— Exercise —
In the copy, keep every record exact and leave out all images.

^^^^^^^^^^^^^^^^

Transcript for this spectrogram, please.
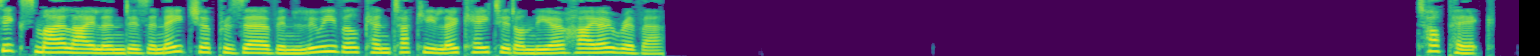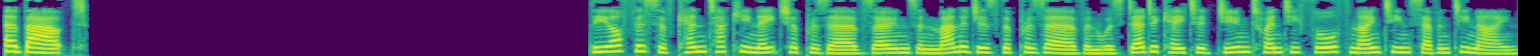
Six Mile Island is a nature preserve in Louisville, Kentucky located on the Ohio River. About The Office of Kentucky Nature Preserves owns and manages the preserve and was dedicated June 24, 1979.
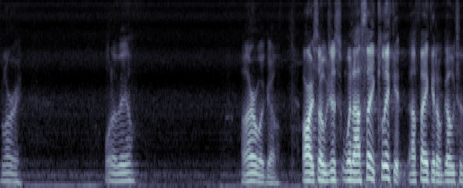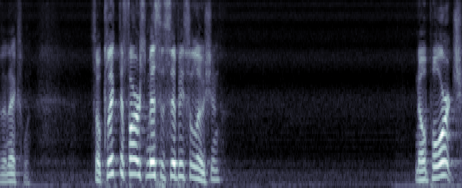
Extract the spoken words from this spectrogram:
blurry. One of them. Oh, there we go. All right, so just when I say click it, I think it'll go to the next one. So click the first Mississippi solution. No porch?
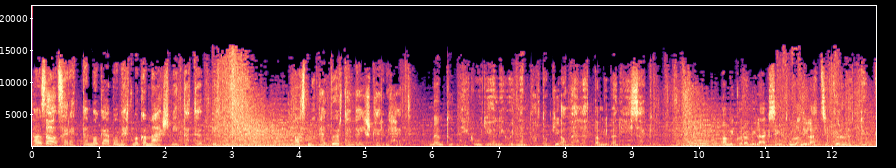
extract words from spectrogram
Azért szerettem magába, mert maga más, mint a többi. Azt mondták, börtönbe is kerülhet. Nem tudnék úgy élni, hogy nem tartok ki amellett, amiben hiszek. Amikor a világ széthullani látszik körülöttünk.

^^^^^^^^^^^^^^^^

— Answer box —
Transcript for this spectrogram, please.
Six Mile Island is a nature preserve in Louisville, Kentucky located on the Ohio River. About The Office of Kentucky Nature Preserves owns and manages the preserve and was dedicated June 24, 1979.
Extract the spoken words from this spectrogram:
blurry. One of them. Oh, there we go. All right, so just when I say click it, I think it'll go to the next one. So click the first Mississippi solution. No porch?
extract words from spectrogram
Azért szerettem magába, mert maga más, mint a többi. Azt mondták, börtönbe is kerülhet. Nem tudnék úgy élni, hogy nem tartok ki amellett, amiben hiszek. Amikor a világ széthullani látszik körülöttünk.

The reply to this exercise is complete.